Yasmin is a birth control medication that is used to prevent ovulation. The resulting hormone flux will cause changes in the uterine and cervical lining which will make it more difficult for sperm to reach the egg so it cannot become fertilized. The primary reason for prescribing this medication is to prevent pregnancy, but some patients are also given this birth control to help make their periods more manageable or to help control severe acne caused by a hormone flux.
Those who have recently had a baby or may currently be pregnant should not use birth control pills. Due to the impact on the circulatory system, those who have conditions including heart disease, high blood pressure, blood clotting disorders, trouble managing diabetes, unusual vaginal bleeding, circulation problems, severe migraines, those who smoke or those that have been treated for uterine or breast cancer may not be able to use Yasmin. If you have used other birth control pills in the past and they have caused you to have a heart attack, stroke, blood clot or jaundice you should not start using Yasmin.
If you are using antibiotics, barbiturate sedatives or medications to control HIV/AIDS, hepatitis C or seizures, they can impact your body's ability to properly absorb Yasmin doses. Talk to your doctor about any medications you are taking to determine how they will affect your Yasmin prescription.
Yasmin should be taken on a regular schedule. If you miss a pill, follow the instructions on the packet to deal with this condition. You may need to use back up birth control including spermicide or condoms if you have missed a dose of your medication.
Most doses of Yasmin will involve taking one pill every 24 hours. Try to take your pills around the same time every day to ensure that you have a consistent amount of the medication in your system at all times. Yasmin pills will be given in packets that provide enough pills for one month to coincide with your menstrual cycle. These will include three weeks of pills that provide medication and seven "reminder" pills that you will take during your period. After these have been used, throw the packet away and begin a new packet. You will typically need to visit your doctor once a year to receive a new prescription for Yasmin.

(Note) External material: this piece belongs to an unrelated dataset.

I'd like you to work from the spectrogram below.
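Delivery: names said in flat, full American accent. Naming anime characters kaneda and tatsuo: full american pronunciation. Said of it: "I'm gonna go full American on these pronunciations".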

Your doctor will either have you start your doses on the first day of your period or the first Sunday after your period has finished. This will largely be based on which will be easier for you to keep track of so you can easily take your medication at the appropriate time. It will take up to two weeks for the birth control to go into effect, so you will need to use backup birth control during this time. Follow all of your doctor's instructions regarding the size of your dose and when they should be taken. If no specific instructions were given, follow the instructions on the prescription package.
Your prescription package should provide instructions on how to react if you miss a dose of your medication. You will need to use backup birth control if you miss a dose to help prevent becoming pregnant. If you do miss a dose and you realize your mistake the same day, take your pill as soon as you remember. Continue taking your medication on your regular schedule every day. If the pill you missed was from the remainder row, throw the missed pill away and return to your regular schedule the following day.
If you miss two pills from the active portion of the packet, take two pills for the next two days. Then return to your regular schedule, taking one pill at the same time every day for the remainder of the packet. If two pills have been missed you will need to use backup birth control for at least seven days after you discover the mistake to ensure that you do get pregnant.
If you miss three pills in a row at the beginning of a week, throw out the rest of your prescription package and start a new pack the same day. If you miss three pills in the middle of the week, finish out the week, then start a new packet of pills. If you miss two or more pills during the month you may not have a period. You may need to check with your doctor to ensure that you are not pregnant before you can refill your prescription.
If you take more pills than you have been prescribed or you have a strong reaction to Yasmin you can have an overdose. If you begin to experience sudden vaginal bleeding, nausea or vomiting, call a poison control helpline or emergency medical services to get help.
Common side effects of Yasmin include tenderness of the breasts, mild nausea, darkening of the facial skin, hair loss, increased hair growth, changes in weight, changes of appetite, trouble wearing contact lenses, vaginal itching, vaginal discharge, decreased sex drive or changes in menstrual periods. These side effects are not dangerous, but you may wish to report them to your doctor to ensure that you are taking the right dose.
If you experience severe headaches, sudden numbness, particularly on one side of the body, chest pain, sudden cough, coughing up blood, pain in the legs, severe nausea, clay colored stools, jaundice, sweating in the hands and feet, symptoms of depression or breast lumps you should talk to your doctor right away. Stop taking Yasmin immediately if any of these side effects occur. If you feel as though your side effects are putting you in danger, contact emergency medical services to get help.